Less than two years after his debut in 2015, he signed for Essex as a Kolpak player. Admittedly with great success, taking 72 wickets in his debut season as Essex won the County Championship. South African selectors will be thinking about what might have been.
South African non-Kolpak players
The following are players who aren’t on Kolpak contracts but instead of turning out for South Africa, decided to play for other countries.
Born in Klesrksdorp in the North West Province, South Africa, in 1994 he will forever be the answer to a cricket quiz question as the first man in history to come on as a concussion substitute. Which he did in the Second Ashes Test when Steve Smith was hit on the neck by Jofra Archer.
Labuschagne’s family moved to Australia when he was 10 and he didn’t even speak English when the move came about; he only spoke Afrikaans.
It would admittedly have been quite a strange scenario for him to be playing in Australia at domestic level while representing South Africa but prior to making his debut for Australia in 2018, he was certainly eligible.
The middle-order batsman could be an important player for Australia in all formats for years to come.
If you replaced Australia for England, you could be talking about Labuschagne here. Also aged 10 when he left South Africa, he ended up making his debut for Surrey as a 17-year old.

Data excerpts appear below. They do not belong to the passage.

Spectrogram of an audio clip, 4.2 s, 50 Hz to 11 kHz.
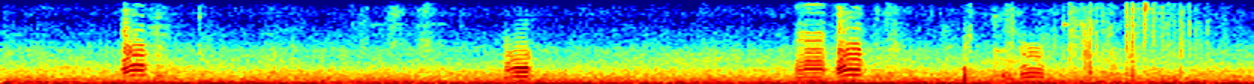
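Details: Zebra finch pair with their three juveniles, recorded 26 May 2022: short nasal, honking beeps with stacked overtones, given in scattered pairs and bursts over a steady low electrical hum.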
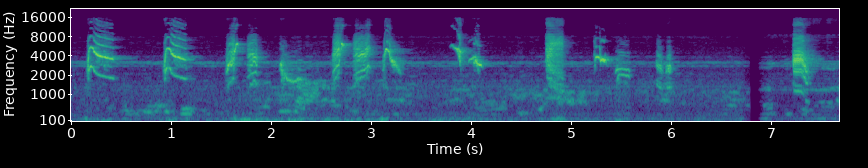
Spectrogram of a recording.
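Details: Long-tailed shrike singing vigorously as a lure for reluctant shrikes: a varied string of sharp chirps, down-slurred whistles and scratchy notes, spaced irregularly with short gaps.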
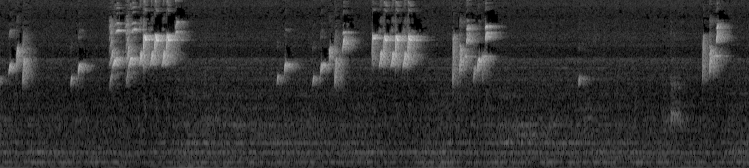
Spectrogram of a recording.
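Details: Goldfinch song in short bursts separated by pauses: quick liquid twitters, brief trills and rising chips, high and bright, over a constant low electrical hum in the background.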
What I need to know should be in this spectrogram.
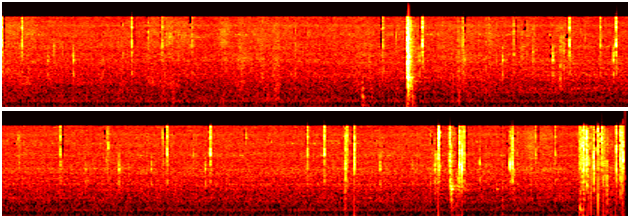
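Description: Hands handle a small plastic device with soft clicks and knocks.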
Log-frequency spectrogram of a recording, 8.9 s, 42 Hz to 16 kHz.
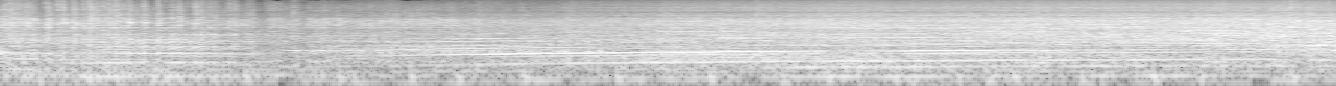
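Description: Suzuki Jimny SJ10's small three-cylinder two-stroke engine running as the vehicle is driven off-road, its pitch rising slowly over several seconds.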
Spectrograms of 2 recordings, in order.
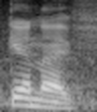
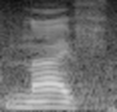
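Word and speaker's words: knife: পিছ একটু কি পরিবহতে বহতে কি পরিব কানাইফ কইফ পরিবট কিন্তু সঠিক উচ্চারণ হল নাইফ কি নাই টু কি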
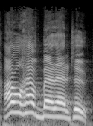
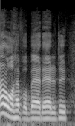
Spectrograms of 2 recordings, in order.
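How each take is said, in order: First: Much louder and higher, punching "don't"; "I don't have a bad attitude" with DON'T hit hard, stubborn and raised; louder repeated denial. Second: A firm but contained denial, stress on I; "I don't have a bad attitude" with the weight on I, said at a normal level; first denial. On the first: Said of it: "and we'll just do". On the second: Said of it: "And one of them said".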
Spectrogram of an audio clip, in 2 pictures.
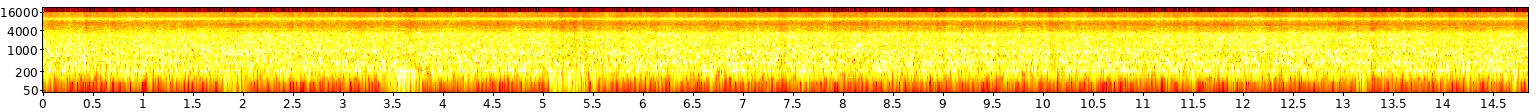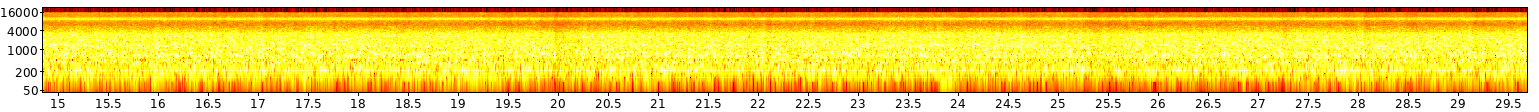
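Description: Steady rushing of a muddy river running high and fast over rocks after rain, a loud, even noise that does not change.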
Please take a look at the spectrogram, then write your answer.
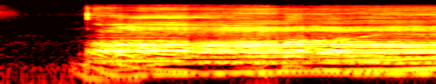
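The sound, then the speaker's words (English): After a brief quiet moment, a child bursts into a loud, sustained wailing cry, holding one long tearful howl that wavers slightly in pitch until the end. “I don't like seeing kids crying.”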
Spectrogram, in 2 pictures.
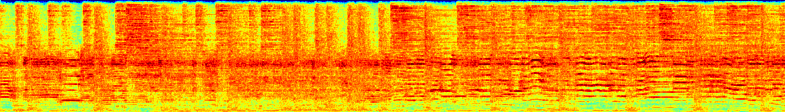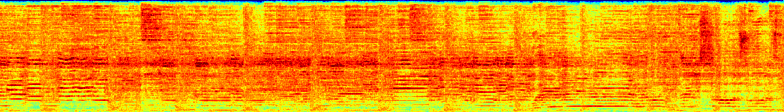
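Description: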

The big-hitting limited-overs specialist who opens the innings and is a fantastic fielder could easily be turning out for South Africa rather than…winning the World Cup with England and playing in the Ashes.